The Tower, ice-clad in such a way as to create routes designed for beginning, intermediate and expert climbers, is managed and operated by ice climbers who are also members of the American Mountain Guides Association. You'll be outfitted with special boots, crampons and safety gear, and will learn how to use ice climbing's specialized gripping tools. It's fun, safe and a hoot.
—STRATTON MOUNTAIN, Stratton, Vermont; (800) STRATTON. http://www.stratton.com.
Skiing has always headlined winter at Stratton Mountain, in Vermont. One of the East's larger ski areas, the resort has 2,500 skiable acres and 600 acres of marked trails, plus another 1,500 acres (the golf course) where they've laid down groomed tracks for cross country skiers. But for more than a few visitors, at least some of the attraction is actually indoors: the Sport Center's two indoor tennis courts, 25-yard swimming pool, basketball court and a steam room.
If a snow storm keeps you off the mountain, check out the Land Rover Driving School's "off-road winter driving class," an offer unique to this resort. Their slogan, "the worse the weather the better," says it all.

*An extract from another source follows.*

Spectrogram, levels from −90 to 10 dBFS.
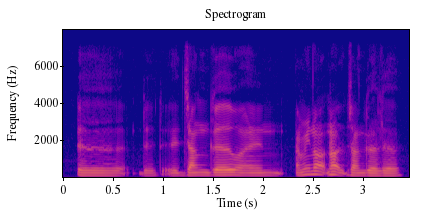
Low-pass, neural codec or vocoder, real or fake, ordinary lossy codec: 7.2 kHz; none; real; none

My favorite was the guided snowshoe trek which meets at the top of the Gondola. From here the trail winds across the summit to the far side and the site of a fire-lookout tower. On a blue-sky day, climb to the top for an aerial view of four mountain ranges: the Green Mountains stretching away beneath your feet, and in the distance, the White Mountains, Adirondacks and Alleghenies.

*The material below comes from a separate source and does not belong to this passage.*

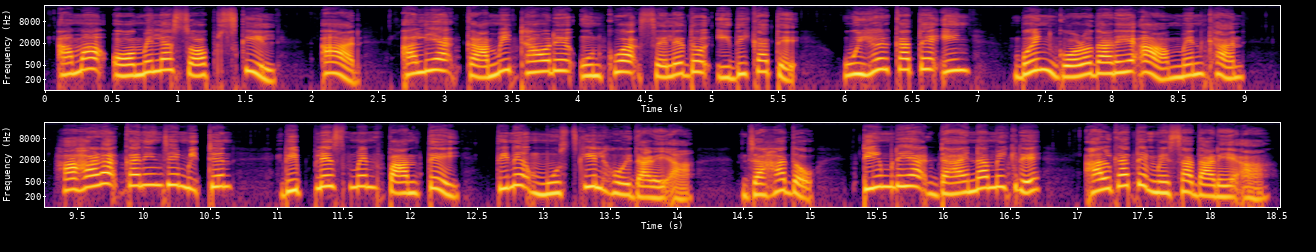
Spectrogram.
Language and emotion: Santali, fearful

—KEYSTONE RESORT, Dillon, Colorado; (800) 468-5004; http://www.keystoneresort.com.
Your spouse, it seems, would rather paint the peaks than ski on them. No problem, I get that. So while he or she is capturing Keystone's silver shadows and snow-flecked pines in watercolors, head outdoors with snowshoes, or take the kids to the lakeside ice skating rink or the tubing hill, at Adventure Point.
But a more interesting option is fishing for trout in the Elk River, as good in winter as it is in summer. Hire a guide; they provide rods, reels and waders, and will provide the required out-of-state license. Most important, they know just where to find those special trout pools and riffles. Afterwards, pamper yourself at Keystone Lodge's Rock Resorts Spa, a 10,000 square-foot full-service facility, with massage rooms, relaxation therapy, an indoor swimming pool, a sauna and hot tubs. Powered entirely by solar and wind-turbines, and partially lit by natural light, this officially "green" spa uses only natural products.
—ASPEN MOUNTAIN, Aspen, Colorado; (800) 525-6200. http://www.aspensnowmass.com.
Aspen is the sort of ski town where people come for the mountain and stay for the lifestyle. By day three you'll notice that the gung-ho skiers that rode up with you on the Silver Queen Gondola to the summit of Ajax are now sunbathing in rows of deck chairs facing the mighty snow-capped peaks of the Maroon Bells.
Or start your ski day by joining one of the residents who don shorts for the daily (grueling) hike from the resort base to the summit; they wear hiking boots and walk on the edge of a groomed run.
At the top, join a naturalist-led snowshoe hike, scheduled twice a day. Or explore the valley below on a guided snowmobile tour; check starting times with local outfitters. Once again, layer up for a two-man paraglide launch off the top of Ajax; the pilot controls the glide — you are the passenger.
Window shopping is a must in this town, at least if you expect to say you've been here. At sunset, find a tapas bar then stay for dinner.
IF YOU GO:
Ski resorts offer some non-ski activities on site. Others, like horse-drawn sleigh rides, log cabin dinners, snowmobiling and fly fishing, may be provided by local outfitters or concessionaires. Advance reservations are advised and fees are separate.
Remember to dress warmly. Skiers stay warm because they're always moving. But snowmobilers, parasailors, fishermen and sleigh riders need a lot more layering. All ski resort websites list additional on and off-the-snow activities with details and contact information. Convention & Visitors' Bureaus also keep lists of recreation, entertainment, lodging and restaurants.
Anne Z. Cooke: email@example.comCopyright © 2015, The Baltimore Sun